What is Zollinger-Ellison Syndrome?
Pancreatic islet cell tumor, hypersecretion of gastric acid causing severe peptic ulcers. 60% malignant.
Islet Cell Tumors:
What is Insulinoma?
- Insulinoma (Insulin secreting Islet Cell tumor)
- Insulinoma: B-cell tumor, hyperinsulinism, most are adenomas. Hypoglycemia quickly occurs from fasting or exercise. Many are asymptomatic, 5-10% malignant. Nervousness, confusion, stupor. Tx: Surgical excision.
Adrenal Cortex: 3 zones, what they secrete
Adnreal Medulla: what it secretes
- Adrenal Cortex
- zona glomerulosa: mineralcorticoids (aldosterone)
- zona fasciculata: glucocorticoids (cortisol)
- zona reticularis: sex hormones (estrogen/androgen)
- Adrenal Medulla: neural origin, chromaffin, source of catecholamines (epinephrine).
- (cushing syndrome)
- 1. Excess administration of exogenous glucocorticoids (most common): taking stroids, adrenal cortex atrophy.
- 2. Primary adrenal hyperplasia or neoplasm (adrenal adenoma).
- 3. Primary pituitary source (cushing disease): ACTH over-secretion, tumor in pituitary, skin pigmentation.
- 4. Ectopic ACTH secretion by neoplasm, eg lung.
Signs and Symptoms:
Speed of onset?
blood pressure? weight? weakness? bone? infection?
- Usually gradual onset.
- hypertension, weight gain (moon faces, buffalo hump), muscle weakness, osteoporosis, increased risk of infection, menstrual irregularities, hirsutism, mental disturbances.
- caused by sodium retention, potassium excretion: producing hypertension and hypokalemia.
- Primar: very rare, hyperplasia of adrenal gland, neoplasm, idiopathic, decreased levels of plasma renin.
- Secondary: Aldosterone release in response to activation of renin-angiotensin system.

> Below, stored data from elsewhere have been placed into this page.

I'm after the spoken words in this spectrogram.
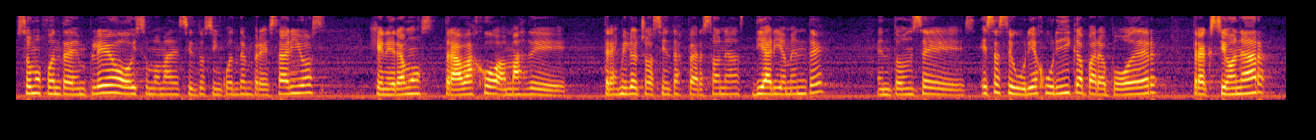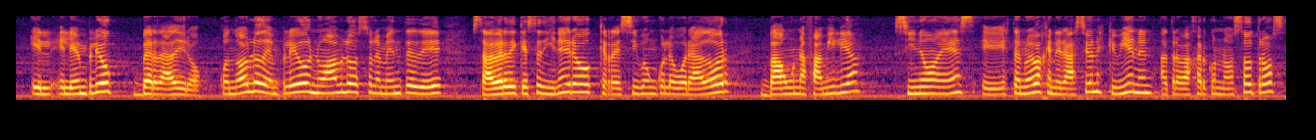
somos fuente de empleo, hoy somos más de 150 empresarios, generamos trabajo a más de 3.800 personas diariamente. Entonces, esa seguridad jurídica para poder traccionar el, el, empleo verdadero. Cuando hablo de empleo no hablo solamente de saber de que ese dinero que recibe un colaborador va una familia, sino es eh, estas nuevas generaciones que vienen a trabajar con nosotros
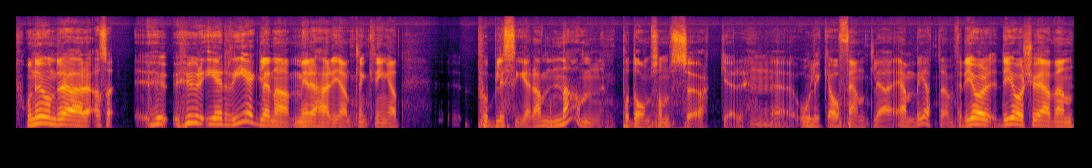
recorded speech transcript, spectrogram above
Och nu undrar jag här, alltså, hur, hur är reglerna med det här egentligen kring att publicera namn på de som söker mm. eh, olika offentliga ämbeten. För det, gör, det görs ju även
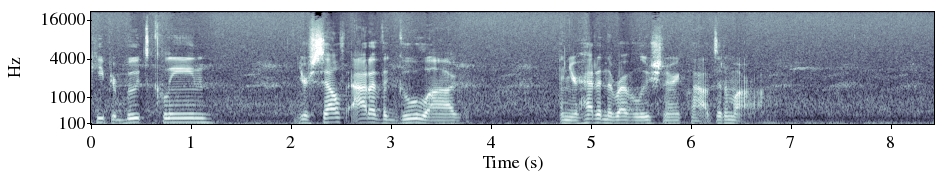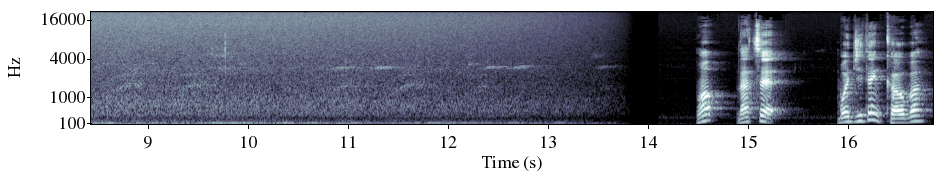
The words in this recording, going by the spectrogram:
keep your boots clean, yourself out of the gulag, and your head in the revolutionary clouds of tomorrow. Well, that's it. What'd you think, Koba?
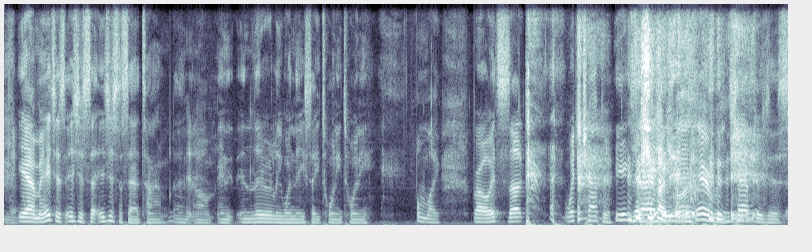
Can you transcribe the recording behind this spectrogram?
Yeah. Yeah, man. It's just, it's just, it's just a sad time. And, It is. um, and, and literally when they say 2020, I'm like, bro, it sucked. which chapter? exactly. Every chapter just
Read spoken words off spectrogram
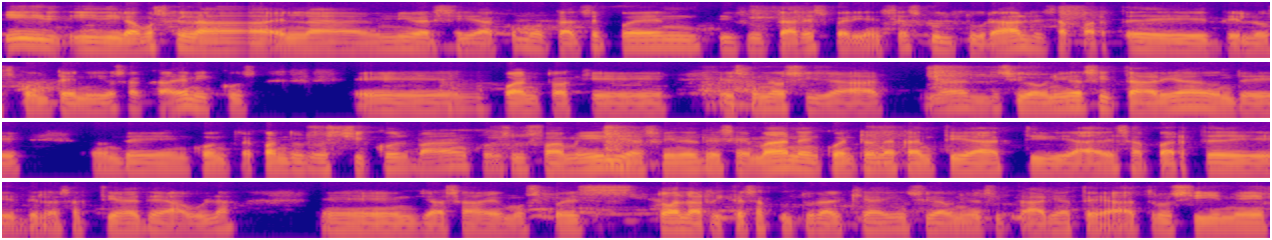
y, y, digamos que en la, en la, universidad como tal se pueden disfrutar experiencias culturales aparte de, de los contenidos académicos. Eh, en cuanto a que es una ciudad, una ciudad universitaria donde, donde encuentra, cuando los chicos van con sus familias fines de semana, encuentran una cantidad de actividades aparte de, de las actividades de aula. Eh, ya sabemos pues toda la riqueza cultural que hay en Ciudad Universitaria, teatro, cine,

Increased levels of plasma renin leading to aldosterone release.
decrease in what? because of deficiency of what hormone?

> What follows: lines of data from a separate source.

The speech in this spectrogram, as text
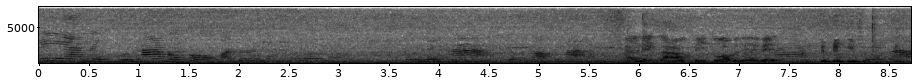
นี่ไงหนึ่งศูนย์ห้าเบอร์โทรก่อนเลย นย์หนึ่งห้าเดี๋ยวมันออกขึ้นมาทำไมหมายเลขราวสี่ตัวไปเลยพี่เลขราว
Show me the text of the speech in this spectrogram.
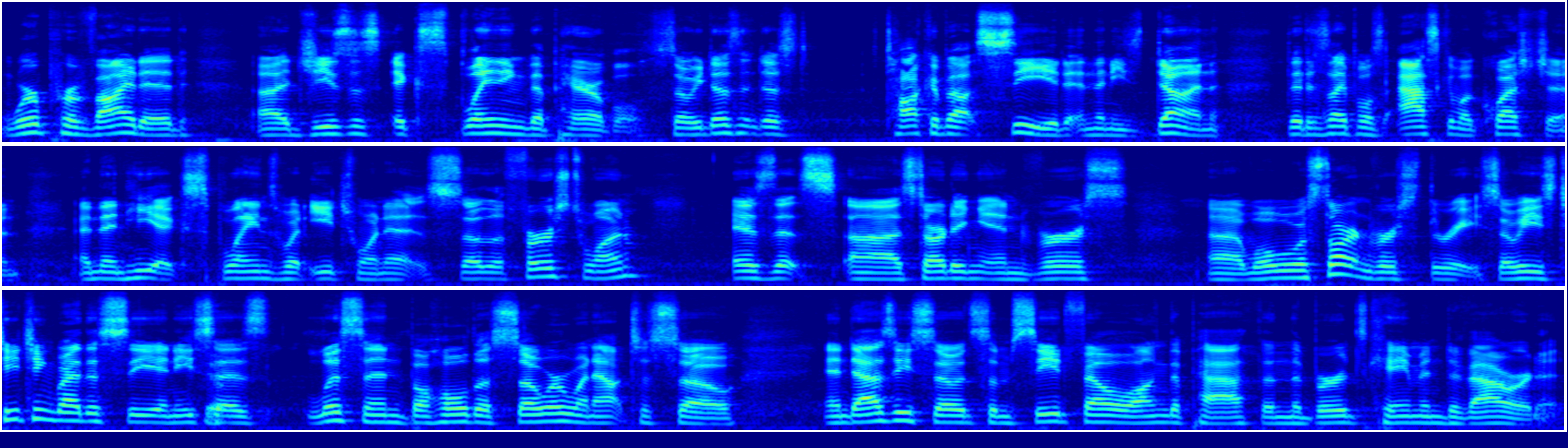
we're provided uh, Jesus explaining the parable, so he doesn't just talk about seed and then he's done. The disciples ask him a question and then he explains what each one is. So the first one is that uh, starting in verse. Uh, well, we'll start in verse 3. So he's teaching by the sea, and he yep. says, Listen, behold, a sower went out to sow. And as he sowed, some seed fell along the path, and the birds came and devoured it.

what % of gland needs to be destroyed for affect?
- Can be primary or secondary: Secondary-decreased stimulation of adrenals from deficiency of ACTH. Need 90% of gland to be destroyed before you see symptoms.
- Manifestations: weakness, fatigue, GI disturbances, anorexia, nausea, vomiting, weight loss, diarrhea.
Acute Adrenocortical Insufficiency:
How is it caused?
- In patients maintained on exogenous steroids... rapid withdrawal of steroids or failure to increase steroids in response to an acute stress can precipitate an adrenal crisis.
- Also caused by adrenal hemorrhage or stress in a patient with existing Addison's disease.
- Symptoms: Vomiting, abdominal pain, hypotension, coma, death.
Primary Chronic Adrenocortical Insufficiency (Addison's Disease).
What is it?
Serum hormone level of what?
- An autoimmune disease usually which causes the progressive destruction of the adrenal cortex.
- Serum ACTH may be elevated causing skin and mucosal pigmentation.
- Destruction of cortex prevents response to ACTH.
Causes of Addison's disease
- 1. Autoimmune destruction of steroid-producing cells: most common 60-70% of cases.
- Also caused by
- 2. AIDS
- 3. TB
- 4. Metastatic disease
Secondary Adrenocortical Insufficiency:
What is it?
What is the big difference in symptoms vs Addison's disease?
- Any disorder of the hypothalamus or pituitary that reduces output of ACTH.
- Symptoms similar to Addison's disease.
- BUT NO skin/mucosa pigmentation because of decreased ACTH.
What is Pheochromocytoma?
neoplasm of what cells?
Main symptom, other symptoms?
Rule of 10's?
- Pheochromocytoma: neoplasm of chromaffin cells which make way too much epinepherine therefore causing HYPERTENSION.
- F>M, 30-60 years old.
- Symptoms: Hypertension! tachycardia, tremor, headache.
- Rule of 10's. 10% bilateral, 10% extra-adrenal 10% malignant, 10% familial syndroms. (KNOW THIS)
Multiple Endocrine Neoplasia (MEN) syndrom.
What is it?
- Types MEN 1, 2A, 2B
- Tumors of Multiple Endocrine Organs: Medullary thyroid carcinoma, parathyroid, pheochromocytoma, pancreas, pituitary.
- Caused by: RET proto-oncogene: germ line mutation causes these tumors.
Multiple Endocrine Neoplasia Syndrome:
Where are the neuromas?
What are the symptoms?
Whats the persons body look like?
- Mucosal neuromas (tongue, labial commisure, eyelids)
- Large blubbery lips.
- Marfanoid body habitus.